*** Opening of Given data ***

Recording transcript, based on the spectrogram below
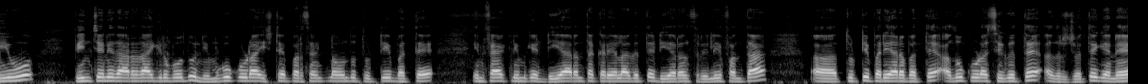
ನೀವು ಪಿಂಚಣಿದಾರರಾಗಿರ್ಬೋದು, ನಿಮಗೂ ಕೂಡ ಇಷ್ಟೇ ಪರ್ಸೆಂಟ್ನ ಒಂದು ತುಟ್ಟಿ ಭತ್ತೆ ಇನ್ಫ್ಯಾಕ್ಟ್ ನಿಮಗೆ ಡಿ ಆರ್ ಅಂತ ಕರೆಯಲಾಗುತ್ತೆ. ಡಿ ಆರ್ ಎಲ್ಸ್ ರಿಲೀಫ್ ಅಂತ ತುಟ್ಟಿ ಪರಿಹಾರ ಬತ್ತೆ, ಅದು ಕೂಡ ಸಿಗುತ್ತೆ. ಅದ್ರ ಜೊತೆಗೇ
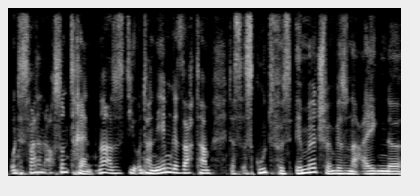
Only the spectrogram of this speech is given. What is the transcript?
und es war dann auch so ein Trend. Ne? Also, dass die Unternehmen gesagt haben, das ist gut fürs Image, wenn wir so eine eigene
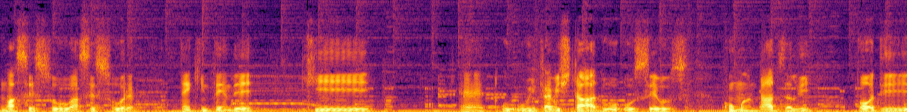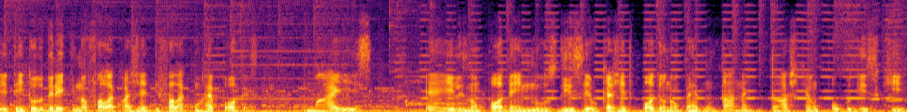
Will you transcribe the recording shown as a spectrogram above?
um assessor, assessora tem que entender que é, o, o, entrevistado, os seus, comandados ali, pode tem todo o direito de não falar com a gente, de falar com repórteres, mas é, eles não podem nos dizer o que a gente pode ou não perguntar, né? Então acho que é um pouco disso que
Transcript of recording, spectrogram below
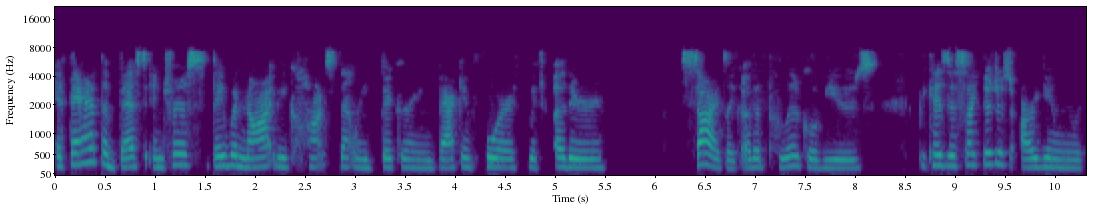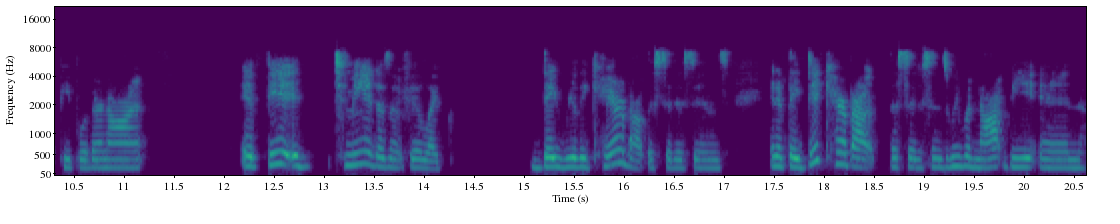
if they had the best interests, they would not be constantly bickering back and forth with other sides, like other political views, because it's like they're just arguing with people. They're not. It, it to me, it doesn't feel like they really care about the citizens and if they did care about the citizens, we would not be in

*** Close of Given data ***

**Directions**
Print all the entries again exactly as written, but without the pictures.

**Task solution**
Recording transcript, based on the spectrogram below
ನೀವು ಪಿಂಚಣಿದಾರರಾಗಿರ್ಬೋದು, ನಿಮಗೂ ಕೂಡ ಇಷ್ಟೇ ಪರ್ಸೆಂಟ್ನ ಒಂದು ತುಟ್ಟಿ ಭತ್ತೆ ಇನ್ಫ್ಯಾಕ್ಟ್ ನಿಮಗೆ ಡಿ ಆರ್ ಅಂತ ಕರೆಯಲಾಗುತ್ತೆ. ಡಿ ಆರ್ ಎಲ್ಸ್ ರಿಲೀಫ್ ಅಂತ ತುಟ್ಟಿ ಪರಿಹಾರ ಬತ್ತೆ, ಅದು ಕೂಡ ಸಿಗುತ್ತೆ. ಅದ್ರ ಜೊತೆಗೇ
Only the spectrogram of this speech is given. What is the transcript?
und es war dann auch so ein Trend. Ne? Also, dass die Unternehmen gesagt haben, das ist gut fürs Image, wenn wir so eine eigene
Will you transcribe the recording shown as a spectrogram above?
um assessor, assessora tem que entender que é, o, o, entrevistado, os seus, comandados ali, pode tem todo o direito de não falar com a gente, de falar com repórteres, mas é, eles não podem nos dizer o que a gente pode ou não perguntar, né? Então acho que é um pouco disso que
Transcript of recording, spectrogram below
if they had the best interests, they would not be constantly bickering back and forth with other sides, like other political views, because it's like they're just arguing with people. They're not. It, it to me, it doesn't feel like they really care about the citizens and if they did care about the citizens, we would not be in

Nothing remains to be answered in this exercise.